A Foreclosure Hurdle for the Capital

A girl jumps rope after her family’s eviction in Waco, Texas. Larry Downing / Reuters-Corbis

Most financial reforms have focused on reining in Wall Street. But a new study by the American Sociological Review highlights what could be a more important regulatory target: civil rights. Like previous research, the report found that blacks were more likely than whites to have subprime mortgages or homes in foreclosure, even among borrowers with similar incomes. But it goes further, noting that while poor whites are spread around, decades of racism in the real-estate market has clustered poor blacks. That has allowed predatory lenders to reach more people and "multiplied the effects of the crisis."

Cleaning up the market, says Princeton sociologist Douglas Massey, who coauthored the study, must therefore include reforming the real-estate industry, too. It's illegal for landlords and sellers to discriminate on racial grounds.

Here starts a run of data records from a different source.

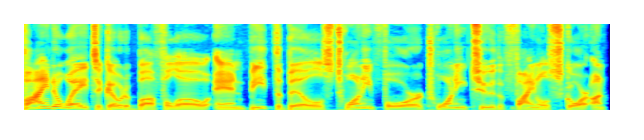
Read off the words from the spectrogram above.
find a way to go to Buffalo and beat the Bills 24 22, the final score. On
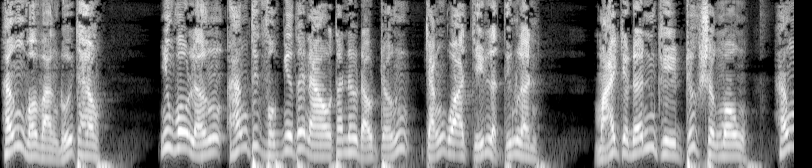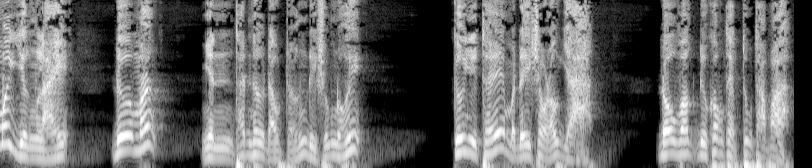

But civil-rights acts of the '60s and '70s lacked enforcement measures (like anonymous audits for discrimination). Without them, segregation will continue as is, says Massey, and the risk of another housing bubble will remain.

A Foreclosure Hurdle for the Capital | Business